Editing – It’s Not Personal

Few things are as intensely personal as writing. It makes sense then that any comment or correction from someone else is taken personally. It should not be viewed that way. Your editor is there to help you succeed, not to engage in a mindless attack.

A magazine editor knows a periodical’s style, its past articles, and what its readers and advertisers expect. You may know your subject well, but the editor has the larger picture in mind. And the smaller picture. Grammatical corrections should be regarded as ways to improve as a writer, to keep learning a trade that will never be mastered. But what if major changes are desired?

Typically, you’re sent a contract, you write an article as directed, and you send in your piece. You don’t envision writing it again. But you may have to. Here are some comments I got on an article on gold mining I wrote for Invention and Technology. I had put an enormous amount of time into the work, thought I did a good job, and I was fairly happy with it. Then this came across the transom; suggestions that would demand, at least in my opinion, a near complete rewrite:

The main problem we had with your article was its organization. It seems to alternate between past and present with no real pattern, and as it goes along, the balance shifts more and more towards present-day mining. We think the point of the article should be to draw connections and parallels between the old and new, and as the article now stands, those connections are sometimes obscured.

One possible way to organize the article would be as follows:

(1) start with a vignette about modern mining, by either an individual or a company, since that’s the hook of the story–that they’re still doing it; then
(2) go back to the 1840s and 1850s and say how mining was practiced then, including panning for gold in a stream, which is the image most people will associate most strongly with the Gold Rush; then
(3) say how the basic principles of mining are much the same today, but the challenge has shifted; instead of using primitive tools to find relatively high-quality veins and extract small amounts of gold, today’s miners use very sophisticated tools to find low-quality veins and extract tiny amounts of gold.

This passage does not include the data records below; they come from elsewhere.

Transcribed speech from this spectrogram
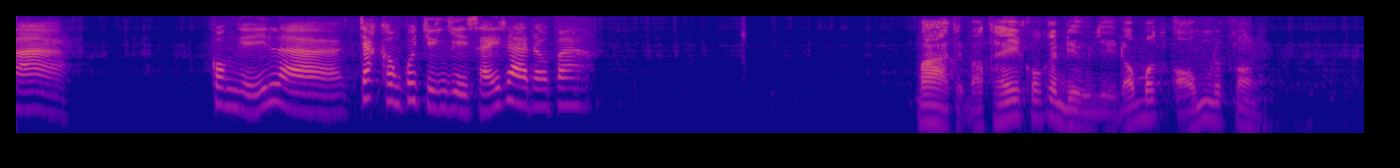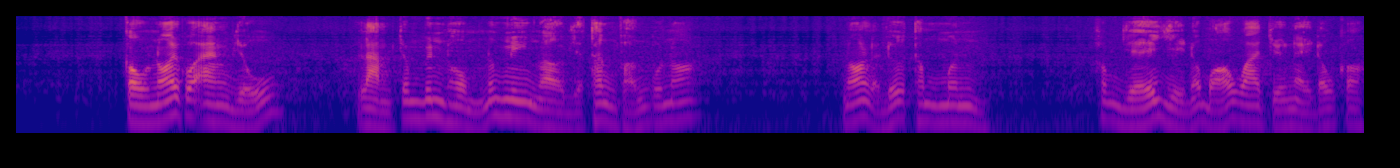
Ba, con nghĩ là chắc không có chuyện gì xảy ra đâu ba. Ba thì ba thấy có cái điều gì đó bất ổn đó con. Câu nói của An Vũ làm cho Minh Hùng nó nghi ngờ về thân phận của nó. Nó là đứa thông minh, không dễ gì nó bỏ qua chuyện này đâu con.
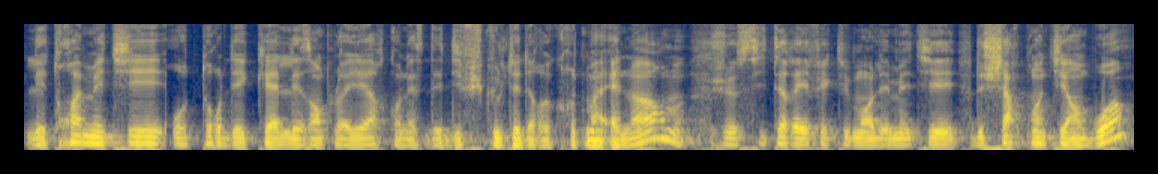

It might also help to say a bit more about the social and economic background of mining past and present. We get the impression that Gold Rush miners extracted most of the gold that was easy to get at, so now it’s mostly companies instead of individuals, but this is never stated explicitly. It also sounds like today’s creative use of spoil makes the difference between profit and loss–is that a general characteristic of the industry? Has gold mining revived over the last few decades as technology has improved, or has it always gone along at a modest level? Our editors would also like to see more of a human element in the historical sections, explaining how things changed over the years and who changed them. We’re not asking you to provide a name and a sentence of biography for every advance you mention; rather, we would like to hear more about a few of the inventors who are responsible for the biggest advances.

Sheesh! The editor thought that none of these changes would require me to write “multiple pages of new material,” never-the-less, it sure seemed that way. Rather than being finished, or almost so, my writing seemed to begin again. So be it.

My contract was for a fixed price. I thought I had already put the hours in that justified me getting paid. I wanted, though, as any writer does, a long term relation with the publication. This was my second article for I&T and I wanted to write many more. It was logical to make this cadre of editors happy, for the future. After I completed this major revision I went on to revise it lightly two more times and I’m glad I did. The finished work was profusely illustrated by the I&T staff and it showed off my writing very well.

The published piece is at this link: Gold mining article. It’s an 18 meg download so be prepared. None of it would have been possible had I taken offense at all the editing recommend. The editors wanted the best work and so did I. Editing – it’s not personal.

Picture of article.

American Heritage of Invention and Technology.